Camp Fire Stories

Share This:

Employers Must Shift What They Care About

Employers Must Shift What They Care About

Letter from Joshua Todd, President & CEO – Camp Fire Columbia

Stores are closing early or not opening at all.  Job postings languish with little interest from potential employees.  Employers offer signing bonuses, higher wages, and more flexibility yet struggle to hire.  Many pundits, politicians, and armchair prognosticators will tell you that unemployment benefits are to blame.  They have incentivized people to stay at home- made us soft, lazy, pampered.  I think the answer is fundamentally different than this grim analysis.

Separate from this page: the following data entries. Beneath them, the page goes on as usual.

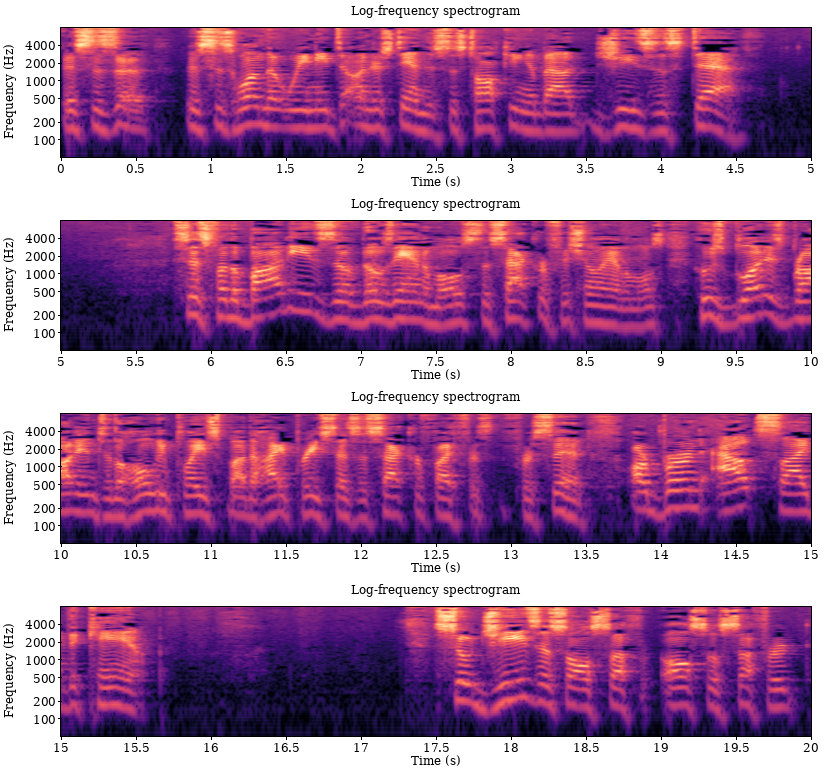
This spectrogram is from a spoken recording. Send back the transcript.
This is a this is one that we need to understand. This is talking about Jesus' death says, For the bodies of those animals, the sacrificial animals, whose blood is brought into the holy place by the high priest as a sacrifice for, for sin, are burned outside the camp. So Jesus also suffered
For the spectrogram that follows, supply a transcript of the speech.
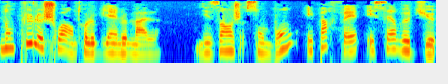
n'ont plus le choix entre le bien et le mal. Les anges sont bons et parfaits et servent Dieu,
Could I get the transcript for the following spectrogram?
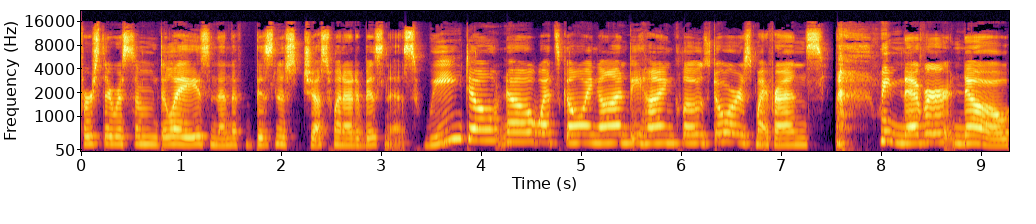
First, there was some delays, and then the business just went out of business. We don't know what's going on behind closed doors, my friends. we never know.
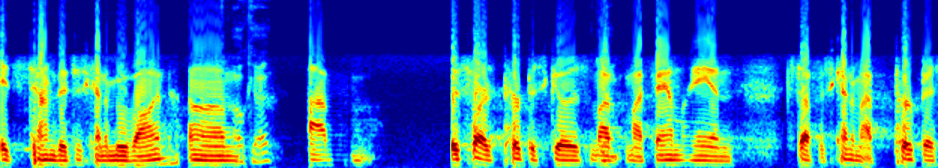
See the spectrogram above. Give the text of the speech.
it's time to just kind of move on. Um, Okay. um, as far as purpose goes, my my family and stuff is kind of my purpose.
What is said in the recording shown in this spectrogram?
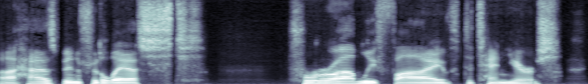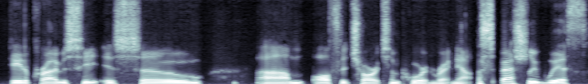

Over the past two years, employees have been able to rethink their relationship to work- prioritizing their health and well-being.  A funny thing happens when we stop, pause, and reflect.  We start to see things from different perspectives and like an optical illusion once you see the trick it is hard to unsee it.  Employees now know that when they were asking to work from home and employers said it just wouldn’t work, that it could and did, and happened pretty quickly.  As movements developed to fight for $15, they were laughed at and told the economy would collapse and unemployment would soar because employers would have to lay off employees to afford to pay those that remained a living wage.  Fast forward a couple years and the pandemic caused labor shortages that forced fast food chains and grocery stores to raise wages to $15/hr and in many cases higher!

Employees have seen that changes can happen, and with urgency, when employers shift what they care about.  As an employer managing COVID, there are a lot of decisions to make. Will we require employees return to office-based work? Will we require masks or not? When should someone who tests positive for COVID return to work and will they be paid while they are out?  In too many cases, what is transparent are the decisions employers are making actually communicate they care about staying open, care about maintaining revenue, but rarely that they care about their staff.

At Camp Fire Columbia we have chosen to center the health and safety of our staff and the youth we serve.  Nothing we (or any other business, nonprofit, or government agency) do happens without our staff.  We call it ‘collective care’ and it is the belief that every decision should start with what is best for our staff- because caring for them IS caring for our bottom line and our community.  For us that has meant providing upgraded KN95 masks and rapid tests to staff, free of charge.  It has meant providing employer sponsored time off so staff don’t have to worry about making rent and paying their bills if they get COVID or are forced to quarantine.  It has meant offering COVID hazard pay of $3 per hour, recognizing they are putting their health and possibly lives on the line to do their jobs (and that $3 is on top of an already livable wage- (our lowest paid employees start at $16/hr with the majority at or above $18.40/hr).

Maybe labor shortages wouldn’t be so severe and the “great resignation” nonexistent if potential employees saw prospective employers treating their staff with dignity, respect, and above all care.  Caring Effectively for Others should be the real job of CEOs.